**Assigned task:**
Every record below must be copied exactly, with images dropped.

Extracted data entries:
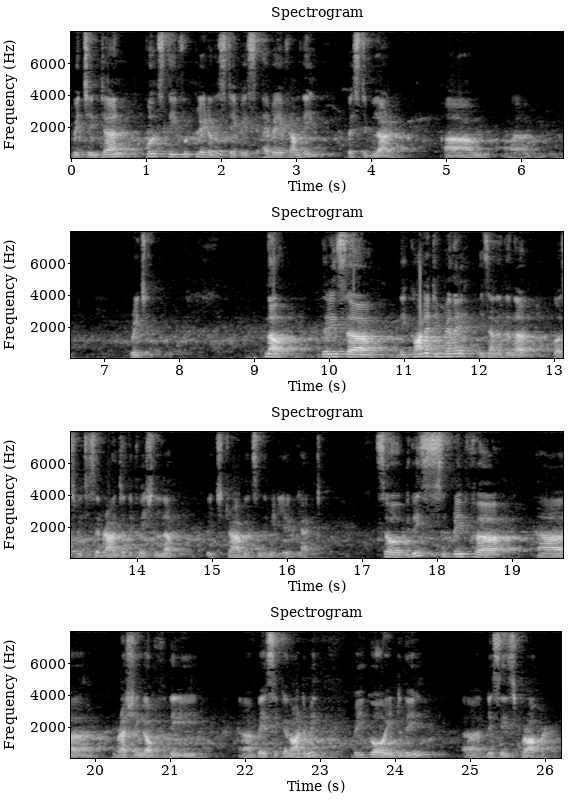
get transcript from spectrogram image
which in turn pulls the foot plate of the stapes away from the vestibular um, uh, region. Now, there is uh, the chorda tympani is another nerve, of course, which is a branch of the facial nerve, which travels in the ear cavity. So, with this brief uh, uh, brushing of the uh, basic anatomy, we go into the uh, disease proper.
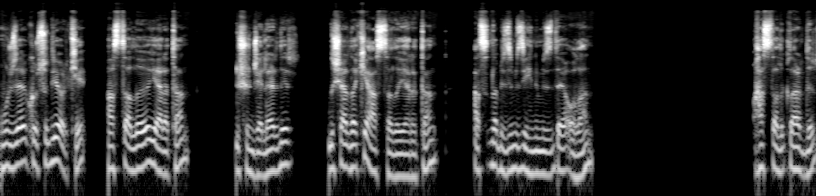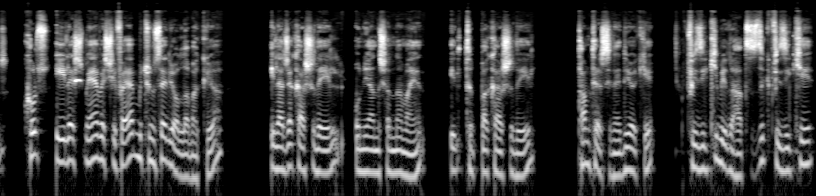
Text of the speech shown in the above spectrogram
Mucizevi kursu diyor ki hastalığı yaratan düşüncelerdir. Dışarıdaki hastalığı yaratan aslında bizim zihnimizde olan hastalıklardır. Kurs iyileşmeye ve şifaya bütünsel yolla bakıyor. İlaca karşı değil, bunu yanlış anlamayın. Tıbba karşı değil. Tam tersine diyor ki fiziki bir rahatsızlık, fiziki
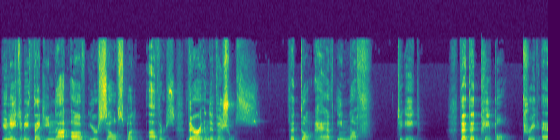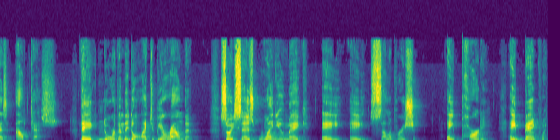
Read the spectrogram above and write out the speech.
You need to be thinking not of yourselves, but others. There are individuals that don't have enough to eat, that, that people treat as outcasts. They ignore them, they don't like to be around them. So he says, when you make a, a celebration, a party, a banquet,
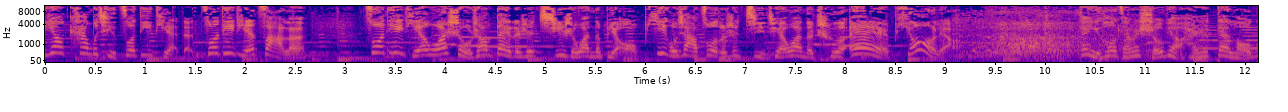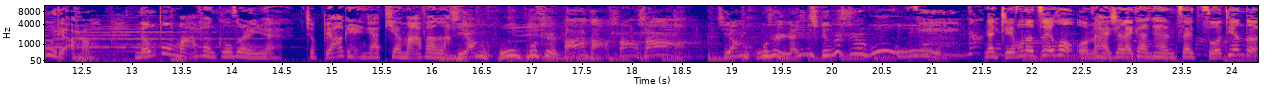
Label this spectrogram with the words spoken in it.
不要看不起坐地铁的，坐地铁咋了？坐地铁我手上戴的是七十万的表，屁股下坐的是几千万的车，哎，漂亮。但以后咱们手表还是戴牢固点哈，能不麻烦工作人员就不要给人家添麻烦了。江湖不是打打杀杀，江湖是人情世故。那节目的最后，我们还是来看看在昨天的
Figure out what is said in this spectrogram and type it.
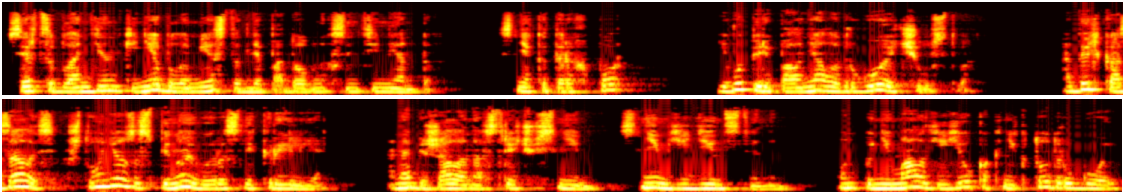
В сердце блондинки не было места для подобных сантиментов. С некоторых пор его переполняло другое чувство. Адель казалось, что у нее за спиной выросли крылья. Она бежала навстречу с ним, с ним единственным. Он понимал ее, как никто другой,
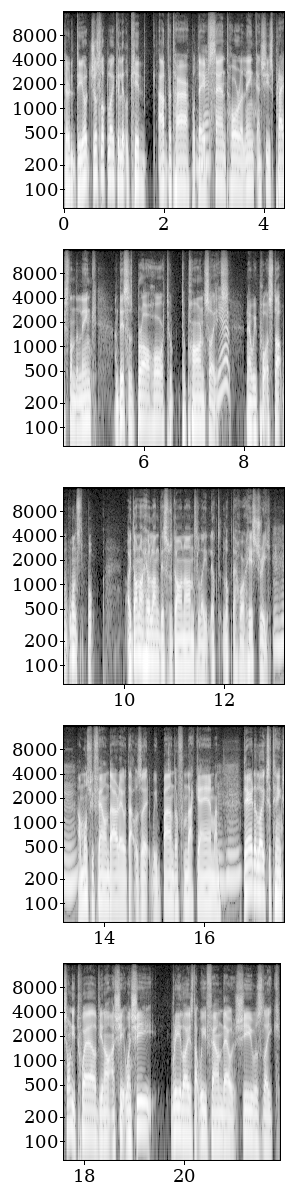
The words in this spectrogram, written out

**Answer for this exercise:**
get transcript from spectrogram image
which in turn pulls the foot plate of the stapes away from the vestibular um, uh, region. Now, there is uh, the chorda tympani is another nerve, of course, which is a branch of the facial nerve, which travels in the ear cavity. So, with this brief uh, uh, brushing of the uh, basic anatomy, we go into the uh, disease proper.
Text of the speech shown in the above spectrogram
Mucizevi kursu diyor ki hastalığı yaratan düşüncelerdir. Dışarıdaki hastalığı yaratan aslında bizim zihnimizde olan hastalıklardır. Kurs iyileşmeye ve şifaya bütünsel yolla bakıyor. İlaca karşı değil, bunu yanlış anlamayın. Tıbba karşı değil. Tam tersine diyor ki fiziki bir rahatsızlık, fiziki
Read the spectrogram above and write out the speech.
You need to be thinking not of yourselves, but others. There are individuals that don't have enough to eat, that, that people treat as outcasts. They ignore them, they don't like to be around them. So he says, when you make a, a celebration, a party, a banquet,
Label this spectrogram with the words spoken in it.
不要看不起坐地铁的，坐地铁咋了？坐地铁我手上戴的是七十万的表，屁股下坐的是几千万的车，哎，漂亮。但以后咱们手表还是戴牢固点哈，能不麻烦工作人员就不要给人家添麻烦了。江湖不是打打杀杀，江湖是人情世故。那节目的最后，我们还是来看看在昨天的
Figure out what is said in this spectrogram and type it.
В сердце блондинки не было места для подобных сантиментов. С некоторых пор его переполняло другое чувство. Адель казалось, что у нее за спиной выросли крылья. Она бежала навстречу с ним, с ним единственным. Он понимал ее, как никто другой,
The words in this spectrogram, written out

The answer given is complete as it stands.